[DATA TO USE]:
=== Begin Enclosure ===

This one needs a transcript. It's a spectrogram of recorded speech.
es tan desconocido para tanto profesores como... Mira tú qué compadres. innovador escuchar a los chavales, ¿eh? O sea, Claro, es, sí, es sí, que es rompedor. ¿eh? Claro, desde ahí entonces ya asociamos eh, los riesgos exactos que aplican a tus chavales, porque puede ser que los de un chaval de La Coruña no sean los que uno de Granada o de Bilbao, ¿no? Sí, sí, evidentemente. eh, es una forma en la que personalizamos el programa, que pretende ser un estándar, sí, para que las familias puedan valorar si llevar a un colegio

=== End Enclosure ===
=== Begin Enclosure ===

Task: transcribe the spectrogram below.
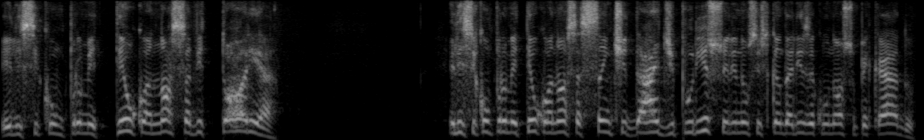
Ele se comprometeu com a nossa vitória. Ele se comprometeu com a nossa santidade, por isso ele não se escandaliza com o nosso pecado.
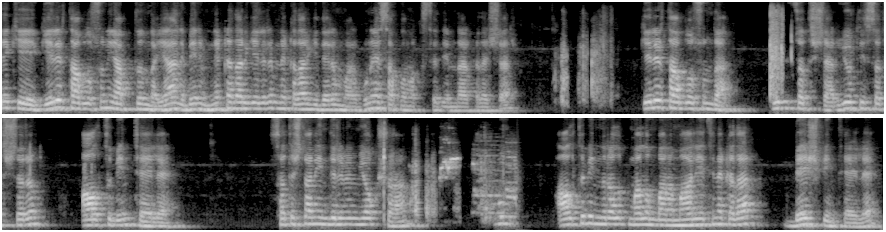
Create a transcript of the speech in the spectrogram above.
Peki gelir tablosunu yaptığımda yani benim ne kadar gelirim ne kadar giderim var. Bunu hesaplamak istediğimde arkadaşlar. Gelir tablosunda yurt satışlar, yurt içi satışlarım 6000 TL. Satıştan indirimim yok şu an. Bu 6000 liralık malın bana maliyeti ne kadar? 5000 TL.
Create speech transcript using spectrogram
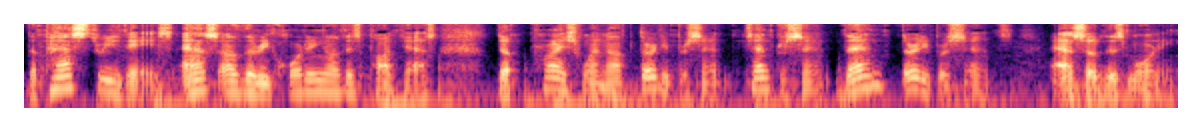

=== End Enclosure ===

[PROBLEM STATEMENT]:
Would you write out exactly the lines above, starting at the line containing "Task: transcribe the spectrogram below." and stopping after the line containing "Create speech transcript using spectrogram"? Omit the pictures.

[SOLUTION TO THIS PROBLEM]:
Task: transcribe the spectrogram below.
Ele se comprometeu com a nossa vitória. Ele se comprometeu com a nossa santidade, por isso ele não se escandaliza com o nosso pecado.
Create a transcript of the speech in the spectrogram above.
Peki gelir tablosunu yaptığımda yani benim ne kadar gelirim ne kadar giderim var. Bunu hesaplamak istediğimde arkadaşlar. Gelir tablosunda yurt satışlar, yurt içi satışlarım 6000 TL. Satıştan indirimim yok şu an. Bu 6000 liralık malın bana maliyeti ne kadar? 5000 TL.
Create speech transcript using spectrogram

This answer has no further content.